Impelled by no lucrative or unworthy motives, the publisher of the present volumes has been solely careful to do justice to the work ; a purpose, to effect which neither labour nor expence has been spared. And he is vain enough to fatter hisself that the public will have
now in their poffeffion, what has been so long wanted, so much defired, fo frequently attempted, and hitherto, he thinks, fo imperfe&tly executed, A NATIONAL REPOSITORY OF MELODY AND SONG. The intrinsic value of the work, in both respects, will be left to pronounce its own eulogium. The editor is, indeed, answerable for what may be deemed injudiciously preserved, or unjustly discarded. But, whatever may be the defects of any of the poetical or musical compofitions he has inserted, he can safely aver that not a single performance of either kind was wilfully rejected without the most deliberate confideration. And, though he is conscious of having exerted his utmost endeavours to recover every song and melody of merit, he will not be forward to affirm that those endeavours have, in every instance, been crowned with success. Some few compositions there may undoubtedly be (for it is scarcely possible there should be many) which have eluded his researches, and with which he must be contented to refer his acquaintance to time, accident, more extensive enquiry, or liberal communication. The collection, as it is, will, it is hoped, be found infinitely superior, in every respect, to any publication of the like nature which has been yet offered to the public, to whose justice and candour it is resigned with pleasure; in a full confidence, that they will not think either that it is unworthy of their acceptance, or that too much has been here urged in its praise.

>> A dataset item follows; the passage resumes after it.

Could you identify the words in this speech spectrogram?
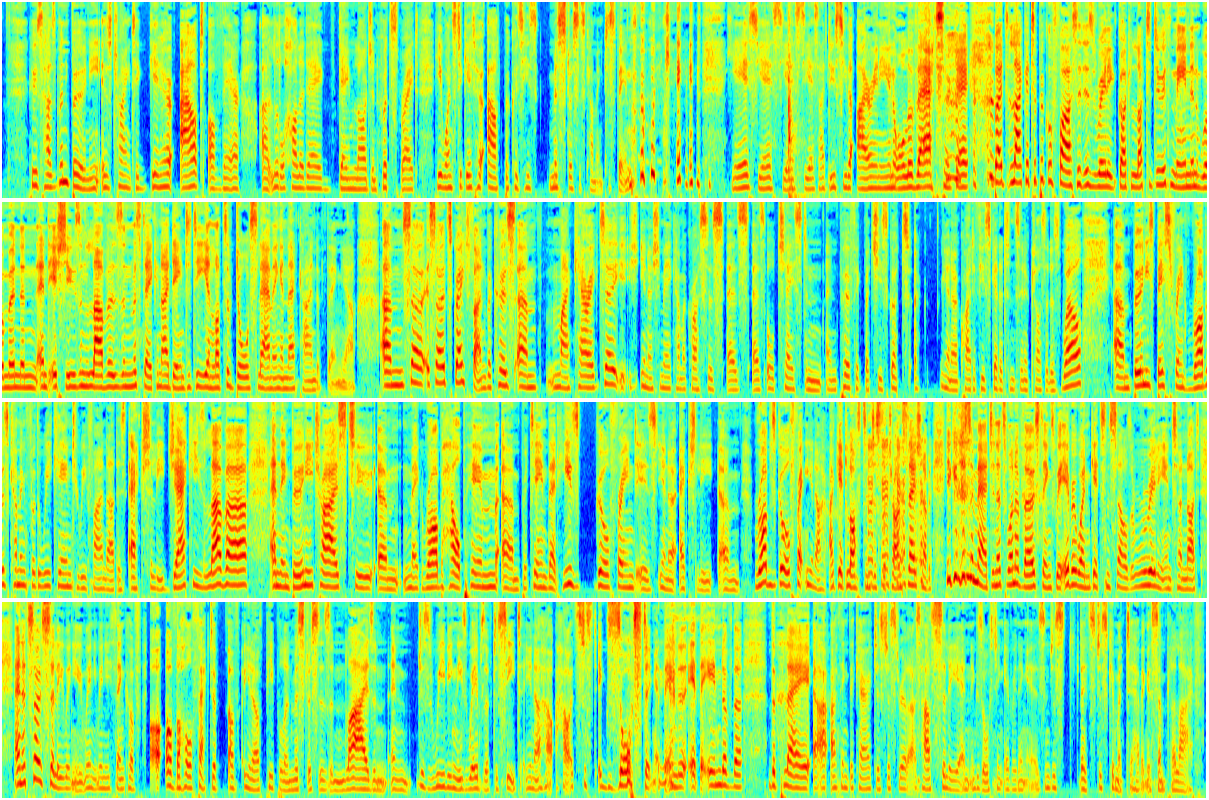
whose husband Bernie is trying to get her out of their uh, little holiday game lodge in Hoedspruit. He wants to get her out because his mistress is coming to spend the weekend. yes, yes, yes, yes. I do see the irony in all of that. Okay, but like a typical farce, it has really got a lot to do with men and women and, and issues and lovers and mistaken identity and lots of door slamming and that kind of thing. Yeah. Um. So so it's great fun because um my character you know, she may come across as, as, as all chaste and, and perfect, but she's got a, you know, quite a few skeletons in her closet as well. Um, Bernie's best friend Rob is coming for the weekend, who we find out is actually Jackie's lover. And then Bernie tries to um, make Rob help him um, pretend that he's girlfriend is, you know, actually um, Rob's girlfriend. You know, I get lost in just the translation of it. You can just imagine it's one of those things where everyone gets themselves really into a knot, and it's so silly when you when you when you think of of the whole fact of, of you know of people and mistresses and lies and, and just weaving these webs of deceit. You know how, how it's just exhausting at the yeah. end of, at the end of the the play. Uh, I think the characters just realize how silly and exhausting everything is, and just let's just commit to having a simpler life.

ORIGIN AND PROGRESS
§ 1. Since
ONG, in its most general acceptation, is de
fined to be the expression of a fertiment, sensation or image, the description of an action, or the narrative of an event, by words differently measured, and attached to certain sounds, which we call melody or tune (1).
All writers agree that Song is the most ancient species of poetry. Its origin is even thought to be coeval with mankind (2): to fing and dance seeming almost as natural to men as the use of speech and walking. Hence we find the dance and the song whercover we find fociety; in the least polished, or most favage nations (3). It is assumed as a fact by a very learned and ingenious writer of our own country, that the manners of a rude
(1) The inhabitants of most countries have different clafles or orders of Songs, to which they generally adapt particular names. With us, fongs of sentiment, expreilion, or even description, are properly termed songs, in contradiflinction to mere narrative compofitions, which we now denominate BALLADS. A similar idea is adopted by the Spaniards : and, in France, every division almost of which the subject is capable fias an appellation peculiar to it.
(2) Burneys History of Music, I. 311.
(3) M. M. de Querlon, Memoire sur La Chanson. (Antho, Fran.) VOL. II.